Fareshare CEO Lindsay Boswell says: “From a mission perspective it made sense for us to find a way to connect charities with supermarkets so they could get more food, and from a strategic perspective we knew that if we could help Tesco with its problem, it would send more of its suppliers to us when they have surpluses.”

Boswell said the charity recognised that its traditional model of redistributing food via warehouses wouldn’t work, because the food available from stores comprised comparatively small quantities of very short-dated products. “We realised we needed to cut out the old-fashioned FareShare system altogether and connect a local charity with a local Tesco store, and redistribute the food that way.”

Having conceived the model and persuaded Tesco to fund it, FareShare then set about finding the best technological solution, and evaluated systems from a number of countries. It finally settled on an app created by a Dublin-based tech start-up called FoodCloud.

“Rather than changing our own skillset and developing a whole new area that wasn’t our core competency, we partnered,” says Boswell.

Once the technology was in place, the next step was getting people to use it. “We put a huge amount of energy and effort into building relationships so that everyone would use the technology – not just the charities but the 320,000 people employed by Tesco.”

The FareShare FoodCloud app is loaded onto hand-held devices carried by staff in participating stores. Food which is approaching the end of its shelf-life is either discounted to clear or scanned into the device to be donated to charity. At the end of the day, a local FareShare FoodCloud member charity receives a text telling them about the available food. The charity sends a return text to confirm and then collects the food that evening and turns it into meals for people in need.

“The technology allows us to feed back to Tesco about how much food has been collected, what types of food and by which types of charity,” says Boswell. “We can measure impact in a really efficient and effective way. This is an important part of the sustainability of the project.”

The multi-million-pound project launched in stores in January 2016. One year later, 830 larger Tesco stores are using the FoodCloud app and have already donated enough food for over five million meals. By the end of 2017, all the smaller Tesco Express shops should be on board too – over 3,000 branches in total. And in January Waitrose signed up.

Risks were mitigated by several months of detailed trials, and the security of having Tesco as partner.

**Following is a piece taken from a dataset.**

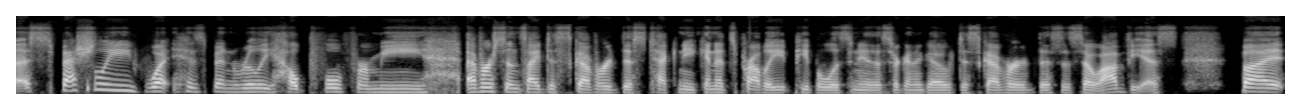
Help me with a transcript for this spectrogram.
especially what has been really helpful for me ever since I discovered this technique, and it's probably people listening to this are going to go, discovered this is so obvious. But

If for any reason the project had to be terminated, the cost of releasing the 70 new staff that were taken on to run it has been calculated and ringfenced, so it wouldn’t impact on the core FareShare business. “We did quite a lot of financial modelling with the board and had lots of discussions around the risks of doing it and the risks of not doing it.”

Boswell adds that many of the local charities who have joined the FareShare FoodCloud project – for free – have also learned that bigger quantities of excess food can be obtained from the core FareShare service for an annual fee, so it has served as an effective marketing tool for FareShare’s core business.

“Our core business is growing by 40 per cent a year too. Our number of charity customers in the last year has more than doubled,” he said.